[HOW TO COMPLETE THIS TASK]
Print the data once more, exactly as given. Drop the pictures.

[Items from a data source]
- - - - - - -

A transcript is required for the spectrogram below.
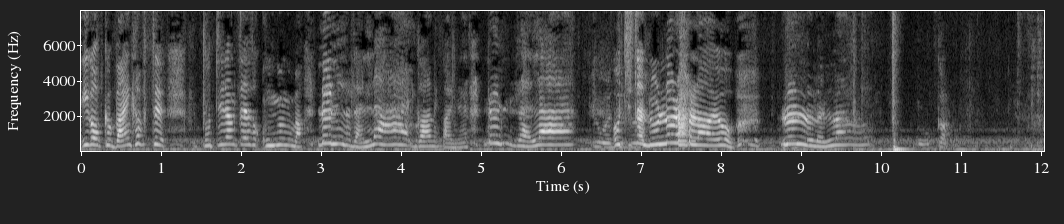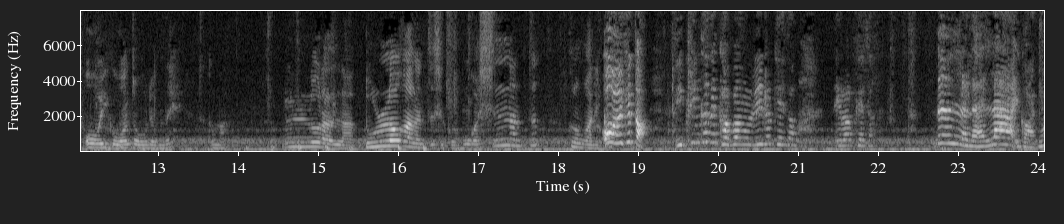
이거 그 마인크래프트 도티장자에서 공룡이 막 룰루랄라 이거 하는 거 아니에요 룰루랄라 어 진짜 룰루랄라요 룰루랄라 뭘까? 어 이거 완전 어려운데. 잠깐만. 룰루랄라 놀러 가는 뜻일 거야. 뭔가 신난 뜻 그런 거 아닐까? 어 알겠다 이 핑크색 가방을 이렇게 해서 이렇게 해서 룰루랄라 이거 아니야?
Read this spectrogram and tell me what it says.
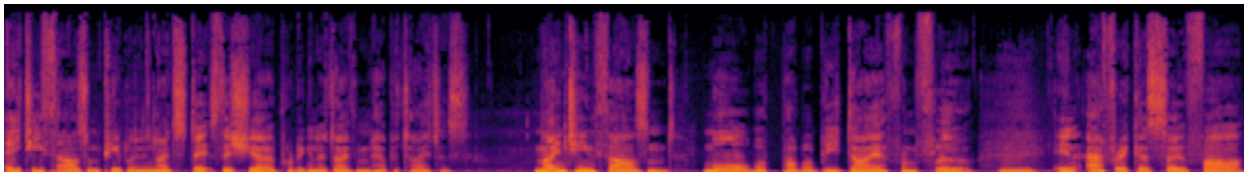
80,000 people in the United States this year are probably going to die from hepatitis. 19,000 more will probably die from flu. Mm. In Africa so far,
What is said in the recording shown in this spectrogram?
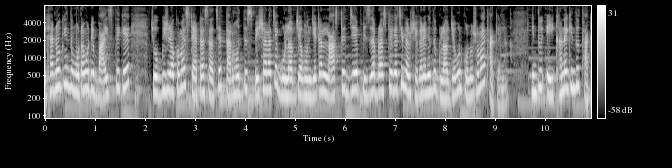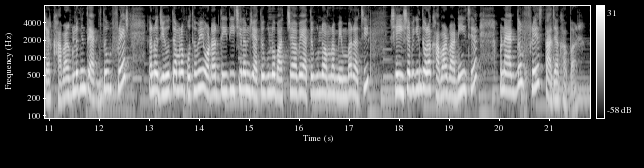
এখানেও কিন্তু মোটামুটি বাইশ থেকে চব্বিশ রকমের স্ট্যাটাস আছে, তার মধ্যে স্পেশাল আছে গোলাপ জামুন, যেটা লাস্টের যে পিৎজা ব্রাস্টে গেছিলাম, সেখানে কিন্তু গোলাপ জামুন কোনো সময় থাকে না। কিন্তু এইখানে কিন্তু থাকে, আর খাবারগুলো কিন্তু একদম ফ্রেশ কেন, যেহেতু আমরা প্রথমেই অর্ডার দিয়ে দিয়েছিলাম যে এতগুলো বাচ্চা হবে, এতগুলো আমরা মেম্বার আছি, সেই হিসাবে কিন্তু ওরা খাবার বানিয়েছে। মানে একদম ফ্রেশ তাজা খাবার।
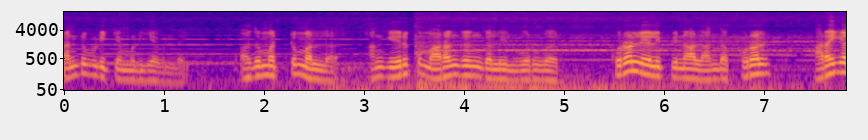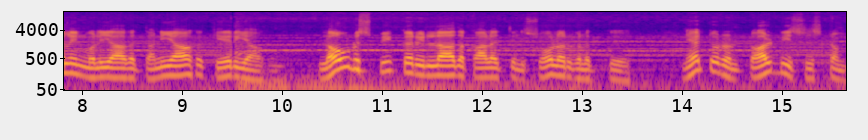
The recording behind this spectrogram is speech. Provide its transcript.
கண்டுபிடிக்க முடியவில்லை. அது மட்டுமல்ல அங்கு இருக்கும் அரங்கங்களில் ஒருவர் குரல் எழுப்பினால் அந்த குரல் அறைகளின் வழியாக தனியாக கேரியாகும். லவுட் ஸ்பீக்கர் இல்லாத காலத்தில் சோழர்களுக்கு நேச்சுரல் டால்பி சிஸ்டம்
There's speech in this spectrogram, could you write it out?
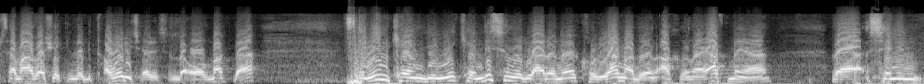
semaver şeklinde bir tavır içerisinde olmak da senin kendini, kendi sınırlarını koruyamadığın, aklına yatmayan ve senin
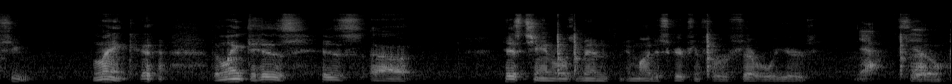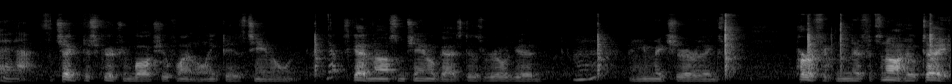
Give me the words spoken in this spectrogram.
shoot link. the link to his his uh, his channel has been in my description for several years. Yeah. So- yeah, it has. Check the description box. You'll find a link to his channel. And Yep. He's got an awesome channel, guys. Does real good. Mhm. And you make sure everything's perfect. And if it's not, he'll tell you.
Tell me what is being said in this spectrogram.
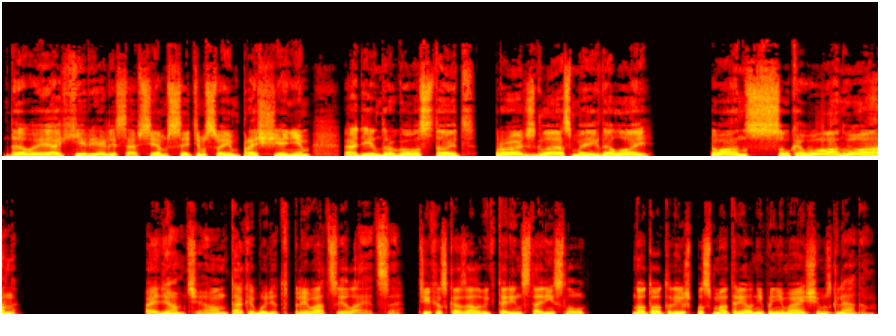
«Да вы охерели совсем с этим своим прощением. Один другого стоит. Прочь с глаз моих долой! Вон, сука, вон, вон!» «Пойдемте, он так и будет плеваться и лаяться», — тихо сказал Викторин Станиславу, но тот лишь посмотрел непонимающим взглядом.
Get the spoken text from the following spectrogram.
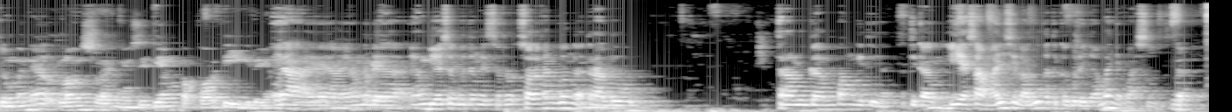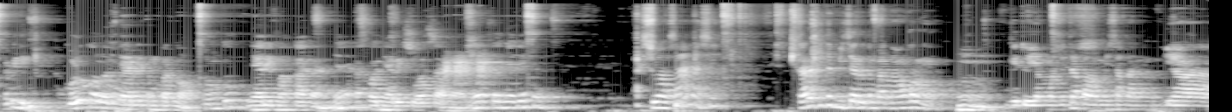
demennya launch live music yang top 40 gitu ya Iya, iya, yang udah yang biasa gue denger. Soalnya kan gue nggak terlalu terlalu gampang gitu ya. Ketika Hmm. iya sama aja sih lagu ketika gue udah nyaman ya pasti. Enggak, tapi gini, lu kalau nyari tempat nongkrong tuh nyari makanannya, apa nyari suasananya, atau nyari apa? Suasana sih. Karena kita bicara tempat nongkrong ya. Hmm. Gitu yang maksudnya kalau misalkan ya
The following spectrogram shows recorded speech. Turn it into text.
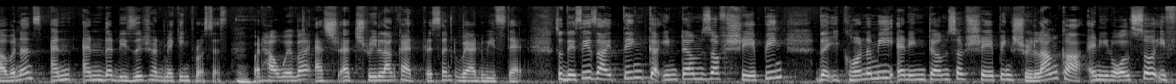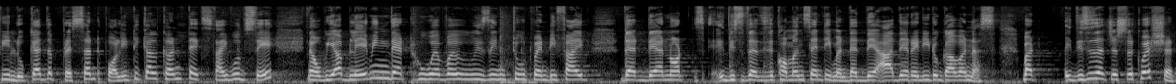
governance and, and the decision-making process. Mm -hmm. But however, as, at Sri Lanka at present, where do we stand? So this is, I think, in terms of shaping the economy and in terms of shaping Sri Lanka, and also if we look at the present political context, I would say, now we are blaming that whoever who is in 225, that they are not this is, a, this is a common sentiment that they are they ready to govern us. But this is a, just a question.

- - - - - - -

[RESULT OF THIS TASK]
A transcript is required for the spectrogram below.
이거 그 마인크래프트 도티장자에서 공룡이 막 룰루랄라 이거 하는 거 아니에요 룰루랄라 어 진짜 룰루랄라요 룰루랄라 뭘까? 어 이거 완전 어려운데. 잠깐만. 룰루랄라 놀러 가는 뜻일 거야. 뭔가 신난 뜻 그런 거 아닐까? 어 알겠다 이 핑크색 가방을 이렇게 해서 이렇게 해서 룰루랄라 이거 아니야?
Read this spectrogram and tell me what it says.
80,000 people in the United States this year are probably going to die from hepatitis. 19,000 more will probably die from flu. Mm. In Africa so far,
What is said in the recording shown in this spectrogram?
এখানেও কিন্তু মোটামুটি বাইশ থেকে চব্বিশ রকমের স্ট্যাটাস আছে, তার মধ্যে স্পেশাল আছে গোলাপ জামুন, যেটা লাস্টের যে পিৎজা ব্রাস্টে গেছিলাম, সেখানে কিন্তু গোলাপ জামুন কোনো সময় থাকে না। কিন্তু এইখানে কিন্তু থাকে, আর খাবারগুলো কিন্তু একদম ফ্রেশ কেন, যেহেতু আমরা প্রথমেই অর্ডার দিয়ে দিয়েছিলাম যে এতগুলো বাচ্চা হবে, এতগুলো আমরা মেম্বার আছি, সেই হিসাবে কিন্তু ওরা খাবার বানিয়েছে। মানে একদম ফ্রেশ তাজা খাবার।
The recording behind this spectrogram is speech. Provide its transcript.
கண்டுபிடிக்க முடியவில்லை. அது மட்டுமல்ல அங்கு இருக்கும் அரங்கங்களில் ஒருவர் குரல் எழுப்பினால் அந்த குரல் அறைகளின் வழியாக தனியாக கேரியாகும். லவுட் ஸ்பீக்கர் இல்லாத காலத்தில் சோழர்களுக்கு நேச்சுரல் டால்பி சிஸ்டம்
There's speech in this spectrogram, could you write it out?
semaver şeklinde bir tavır içerisinde olmak da senin kendini, kendi sınırlarını koruyamadığın, aklına yatmayan ve senin
Give me the words spoken in this spectrogram.
shoot link. the link to his his uh, his channel has been in my description for several years. Yeah. So- yeah, it has. Check the description box. You'll find a link to his channel. And Yep. He's got an awesome channel, guys. Does real good. Mhm. And you make sure everything's perfect. And if it's not, he'll tell you.
Tell me what is being said in this spectrogram.
«Да вы охерели совсем с этим своим прощением. Один другого стоит. Прочь с глаз моих долой! Вон, сука, вон, вон!» «Пойдемте, он так и будет плеваться и лаяться», — тихо сказал Викторин Станиславу, но тот лишь посмотрел непонимающим взглядом.
Get the spoken text from the following spectrogram.
demennya launch live music yang top 40 gitu ya Iya, iya, yang udah yang biasa gue denger. Soalnya kan gue nggak terlalu terlalu gampang gitu ya. Ketika Hmm. iya sama aja sih lagu ketika gue udah nyaman ya pasti. Enggak, tapi gini, lu kalau nyari tempat nongkrong tuh nyari makanannya, apa nyari suasananya, atau nyari apa? Suasana sih. Karena kita bicara tempat nongkrong ya. Hmm. Gitu yang maksudnya kalau misalkan ya
The following spectrogram shows recorded speech. Turn it into text.
governance and, and the decision-making process. Mm -hmm. But however, as, at Sri Lanka at present, where do we stand? So this is, I think, in terms of shaping the economy and in terms of shaping Sri Lanka, and also if we look at the present political context, I would say, now we are blaming that whoever who is in 225, that they are not this is, a, this is a common sentiment that they are they ready to govern us. But this is a, just a question.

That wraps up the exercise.